John Walsh, director of business development for Stonhard, firmly agrees with Gray’s comments regarding maintenance. “Facility and maintenance personnel must work together to maximize flooring safety,” he says. “The facility staff and personnel from environmental health and safety may focus on slip resistance, while the maintenance staff may prefer smoother surfaces because they are easier to clean. The collaboration between all persons involved with floor safety is critical to finding the optimum long-term solution.”
Certain areas within a building will more easily guide some criteria when it comes to flooring selection and potential maintenance programs. For example, the flooring within a wet area, such as a locker room, needs some type of texture to offer better slip resistance than what is typically required in a classroom.
Stonhard’s solution for the lobbies, concourses, walkways, restrooms, locker rooms, and pool observation deck in the Physical Education Complex at Choppin State University in Baltimore illustrates the point. The company offered a system that was used to create a seamless, stain-resistant floor surface that is easy to maintain while providing the aesthetics and other qualities that the University’s administrators desired. A colored epoxy undercoat and a layer of colored broadcasted vinyl flakes was installed and then finished with a clear urethane sealer. The result is a floor that that is colorful, strong, and easy to clean while also addressing safety issues.
Mats and Matting Matter
Mats and matting are obviously not required in all areas of a building, but their use is important in several key ways. “Select a product that removes, retains, releases, and recovers unwanted matter and moisture,” says Jim, Creghan, industrial sales manager for Forbo Flooring, NA.
Creghan offers a number of factors to consider when it comes to selecting mats or a matting system. “Evaluate the amount and type of soil and moisture that you anticipate will be tracked into the building,” he says. “Facility personnel should also evaluate the level of both foot and potential wheel traffic, the location and configuration of the entrances, if there is an existing mat well, and how mats can best be used to minimize slips, trips, and falls.”
“High-performance matting systems help to keep debris, contaminants, and moisture from being tracked too far into a building,” says Christopher R. Tricozzi, vice president of sales and marketing for Crown Mats and Matting.
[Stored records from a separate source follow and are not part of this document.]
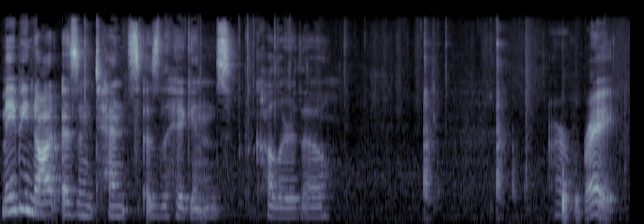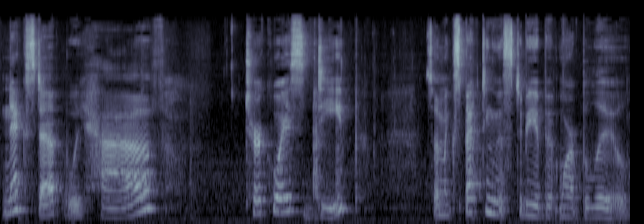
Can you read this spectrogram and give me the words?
Maybe not as intense as the Higgins color though. All right, next up we have Turquoise Deep. So I'm expecting this to be a bit more blue.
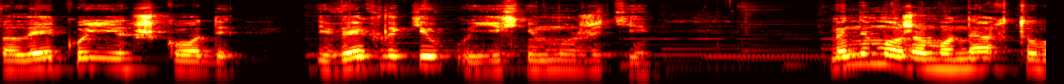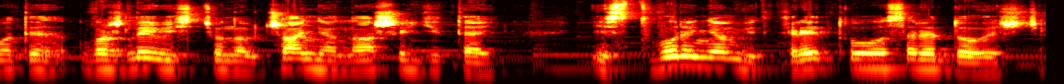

Crown Mats and Matting has provided products to colleges and universities around the country with the goal of helping each institution to address safety issues while also helping to preserve the quality of the flooring installed within the building. “Trapping moisture and debris leads to safer flooring conditions and also helps to maintain the quality of the floor.”
Tricozzi recommends the installation of 15 ft. of matting at building entrances. The mat should ideally be broken into three sections: a scraper mat to scrape large debris off of shoes, wiper/scrapper matting to remove moisture and salt, and a wiper mat to remove any remaining moisture and contaminants.
“The quality of the mat is very important,” says Tricozzi. “The mat should be designed and manufactured to last for several years, and the warranty should reflect this fact. Purchase from a janitorial distributor who can offer their expertise when it comes to selection.”
Properly maintaining the mats, as with the flooring itself, is vital. They should be vacuumed regularly with an upright vacuum that agitates the mat’s fibers. Carpet extraction is the most effective thorough cleaning method, and should take place on a regular basis or more frequently, if foot traffic has been unusually heavy or the weather bad. Worn mats should be removed immediately and replaced and the old units discarded of properly.